It added: "Many parents reported that their children had become clingy and dependent on one parent; children often suffered from separation anxiety and became socially withdrawn, and some described children having difficulty socialising and experiencing problems at school."
Saira Grant, of the JCWI, said children are "being forced to grow up effectively in single parent families despite having two parents who want to be together" because of the earning requirements.
She said the current rules "fall woefully short" of a requirement to treat the best interests of children as a primary consideration.
A Home Office spokeswoman said: "We welcome those who wish to make a life in the UK with their family, work hard and make a contribution.
"But family life must not be established here at the taxpayer's expense.
"That is why we established clear rules for British citizens looking to bring their non-EU spouse to this country, including a minimum income threshold, based on advice from the independent Migration Advisory Committee.
"The level of the minimum income threshold reflects the income at which a British family generally ceases to be able to access income-related benefits.

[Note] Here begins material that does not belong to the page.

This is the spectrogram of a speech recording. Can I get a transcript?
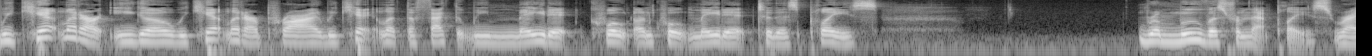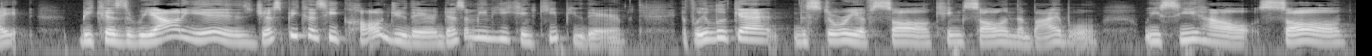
we can't let our ego, we can't let our pride, we can't let the fact that we made it, quote unquote, made it to this place remove us from that place, right? Because the reality is, just because he called you there doesn't mean he can keep you there. If we look at the story of Saul, King Saul in the Bible, we see how Saul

"The policy has been approved by Parliament, and upheld by the courts as lawful and compliant with our legal duty to safeguard and promote child welfare."